GOAL OF THE EXERCISE => The reply should match the listing below character for character, except that no image is carried over.

EXERCISE INPUT =>
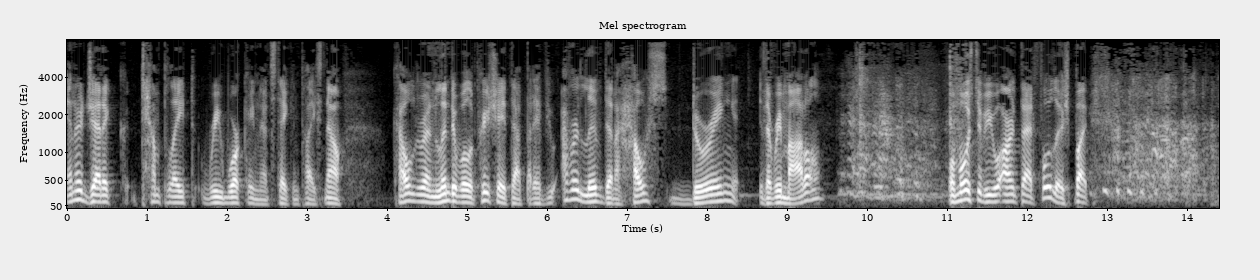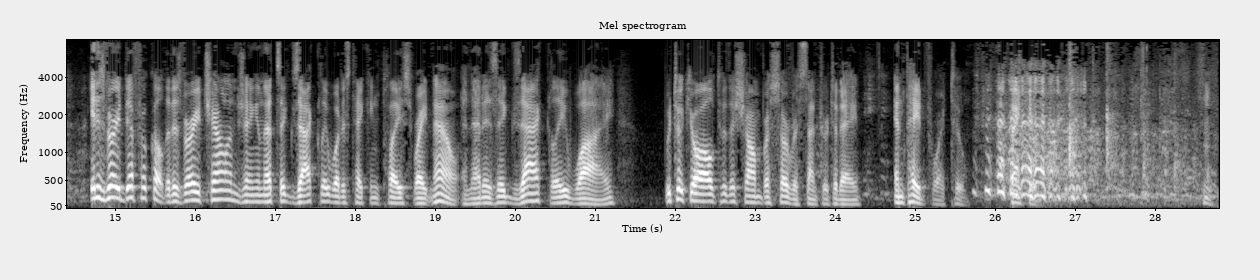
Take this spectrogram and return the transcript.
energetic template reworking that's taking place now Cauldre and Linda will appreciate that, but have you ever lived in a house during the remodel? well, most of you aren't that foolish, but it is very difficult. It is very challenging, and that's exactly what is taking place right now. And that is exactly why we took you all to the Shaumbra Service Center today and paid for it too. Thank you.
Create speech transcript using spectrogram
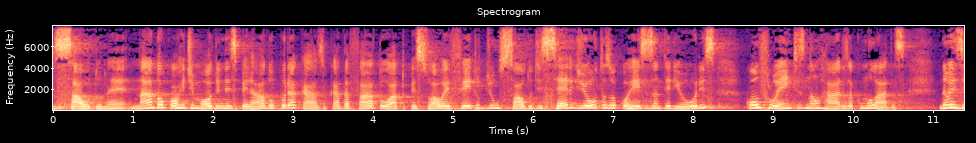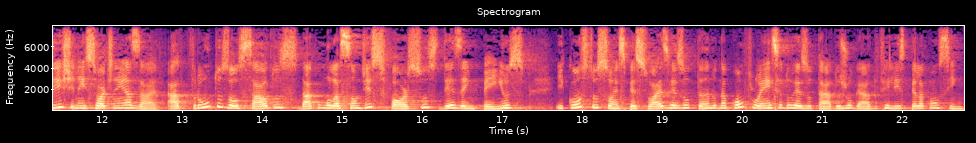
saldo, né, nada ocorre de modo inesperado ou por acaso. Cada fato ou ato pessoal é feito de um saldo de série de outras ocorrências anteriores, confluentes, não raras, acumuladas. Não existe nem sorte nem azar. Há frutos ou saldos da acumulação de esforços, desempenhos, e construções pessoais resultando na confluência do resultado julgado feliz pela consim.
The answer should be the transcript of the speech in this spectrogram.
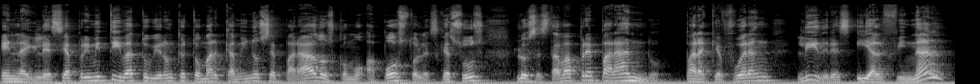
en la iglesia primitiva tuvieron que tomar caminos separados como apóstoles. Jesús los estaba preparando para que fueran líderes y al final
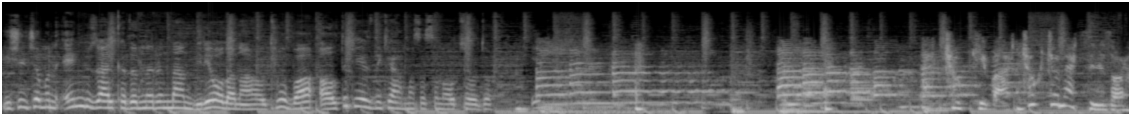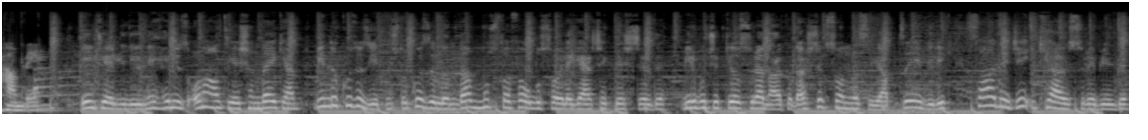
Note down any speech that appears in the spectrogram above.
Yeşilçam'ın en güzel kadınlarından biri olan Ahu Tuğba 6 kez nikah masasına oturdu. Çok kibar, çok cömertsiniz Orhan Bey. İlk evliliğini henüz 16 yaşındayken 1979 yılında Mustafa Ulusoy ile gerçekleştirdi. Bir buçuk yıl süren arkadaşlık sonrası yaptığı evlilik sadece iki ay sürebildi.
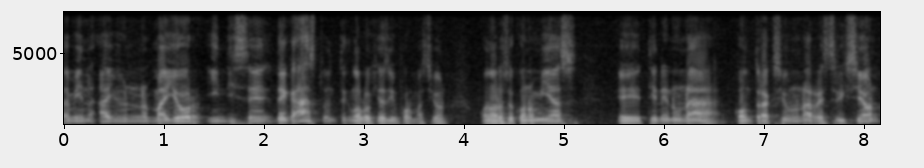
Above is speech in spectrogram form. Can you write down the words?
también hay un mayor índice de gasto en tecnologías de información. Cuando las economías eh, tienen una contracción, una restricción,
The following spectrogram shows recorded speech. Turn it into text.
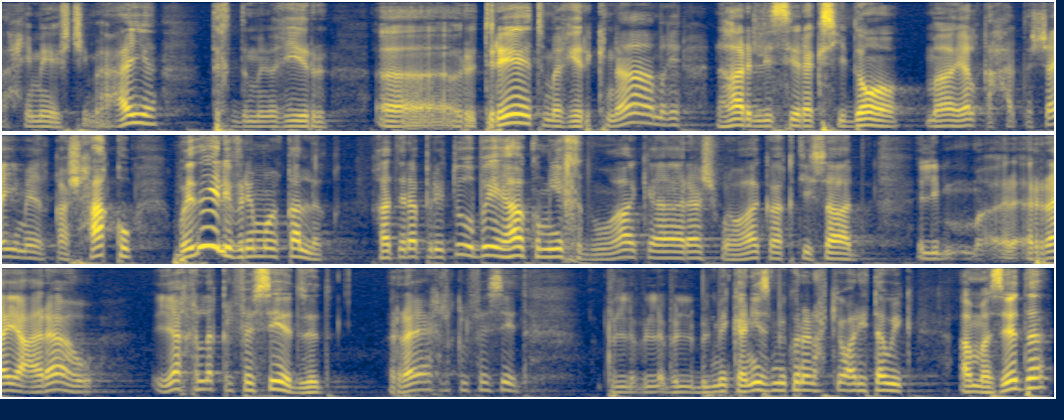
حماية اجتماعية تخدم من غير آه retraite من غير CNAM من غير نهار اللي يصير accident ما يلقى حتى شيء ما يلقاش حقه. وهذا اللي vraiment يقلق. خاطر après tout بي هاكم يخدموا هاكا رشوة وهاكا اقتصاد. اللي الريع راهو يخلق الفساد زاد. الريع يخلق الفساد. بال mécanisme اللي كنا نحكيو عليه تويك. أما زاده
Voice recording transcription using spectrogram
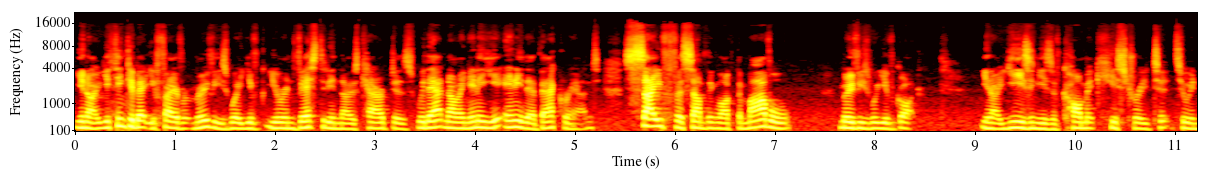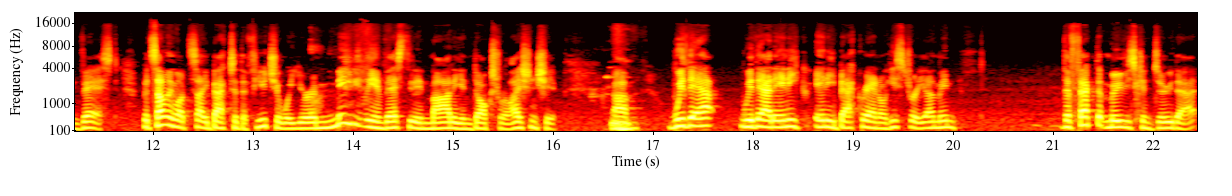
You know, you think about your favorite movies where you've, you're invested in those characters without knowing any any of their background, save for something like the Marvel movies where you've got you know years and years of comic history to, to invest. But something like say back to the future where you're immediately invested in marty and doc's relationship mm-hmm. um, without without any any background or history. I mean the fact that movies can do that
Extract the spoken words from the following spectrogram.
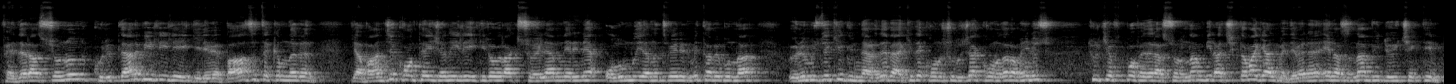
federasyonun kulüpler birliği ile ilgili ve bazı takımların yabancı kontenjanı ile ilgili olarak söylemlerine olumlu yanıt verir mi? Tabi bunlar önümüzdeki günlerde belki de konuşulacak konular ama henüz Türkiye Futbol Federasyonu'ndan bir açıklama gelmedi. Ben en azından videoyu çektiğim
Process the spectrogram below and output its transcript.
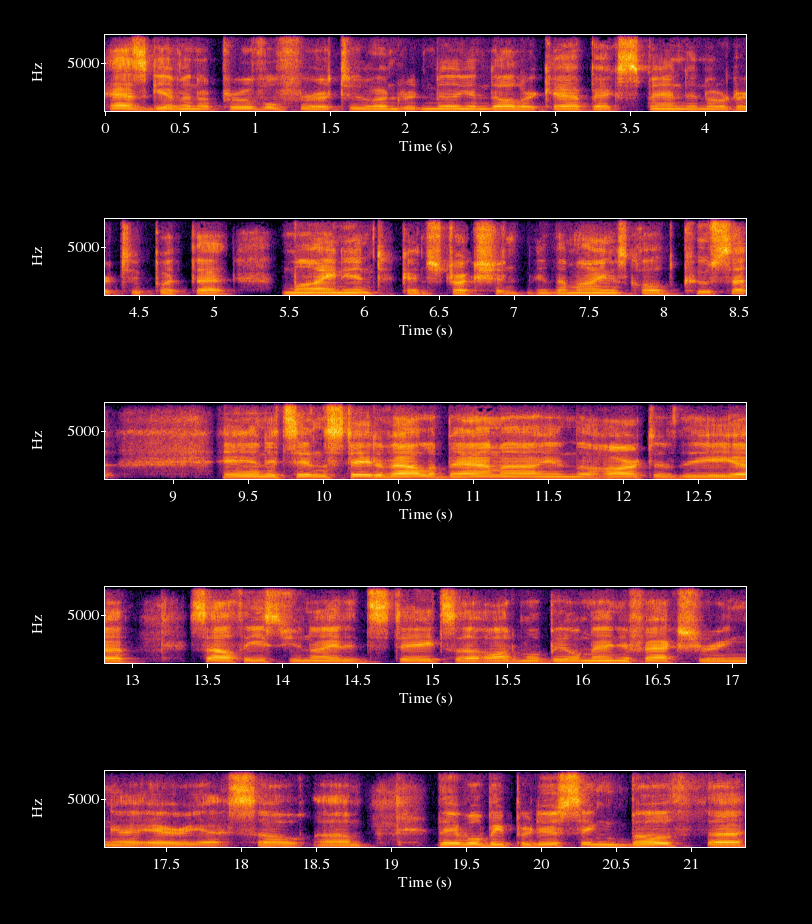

EXERCISE RESPONSE =>
Take this spectrogram and return the transcript.
energetic template reworking that's taking place now Cauldre and Linda will appreciate that, but have you ever lived in a house during the remodel? well, most of you aren't that foolish, but it is very difficult. It is very challenging, and that's exactly what is taking place right now. And that is exactly why we took you all to the Shaumbra Service Center today and paid for it too. Thank you.
Create speech transcript using spectrogram
saldo, né, nada ocorre de modo inesperado ou por acaso. Cada fato ou ato pessoal é feito de um saldo de série de outras ocorrências anteriores, confluentes, não raras, acumuladas. Não existe nem sorte nem azar. Há frutos ou saldos da acumulação de esforços, desempenhos, e construções pessoais resultando na confluência do resultado julgado feliz pela consim.
The answer should be the transcript of the speech in this spectrogram.
en la iglesia primitiva tuvieron que tomar caminos separados como apóstoles. Jesús los estaba preparando para que fueran líderes y al final
Note down any speech that appears in the spectrogram above.
Yeşilçam'ın en güzel kadınlarından biri olan Ahu Tuğba 6 kez nikah masasına oturdu. Çok kibar, çok cömertsiniz Orhan Bey. İlk evliliğini henüz 16 yaşındayken 1979 yılında Mustafa Ulusoy ile gerçekleştirdi. Bir buçuk yıl süren arkadaşlık sonrası yaptığı evlilik sadece iki ay sürebildi.
Above is speech in spectrogram form. Can you write down the words?
también hay un mayor índice de gasto en tecnologías de información. Cuando las economías eh, tienen una contracción, una restricción,
The following spectrogram shows recorded speech. Turn it into text.
حماية اجتماعية تخدم من غير آه retraite من غير CNAM من غير نهار اللي يصير accident ما يلقى حتى شيء ما يلقاش حقه. وهذا اللي vraiment يقلق. خاطر après tout بي هاكم يخدموا هاكا رشوة وهاكا اقتصاد. اللي الريع راهو يخلق الفساد زاد. الريع يخلق الفساد. بال mécanisme اللي كنا نحكيو عليه تويك. أما زاده
Voice recording transcription using spectrogram
You know, you think about your favorite movies where you've, you're invested in those characters without knowing any any of their background, save for something like the Marvel movies where you've got you know years and years of comic history to, to invest. But something like say back to the future where you're immediately invested in marty and doc's relationship mm-hmm. um, without without any any background or history. I mean the fact that movies can do that
Extract the spoken words from the following spectrogram.
federasyonun kulüpler birliği ile ilgili ve bazı takımların yabancı kontenjanı ile ilgili olarak söylemlerine olumlu yanıt verir mi? Tabi bunlar önümüzdeki günlerde belki de konuşulacak konular ama henüz Türkiye Futbol Federasyonu'ndan bir açıklama gelmedi. Ben en azından videoyu çektiğim
Process the spectrogram below and output its transcript.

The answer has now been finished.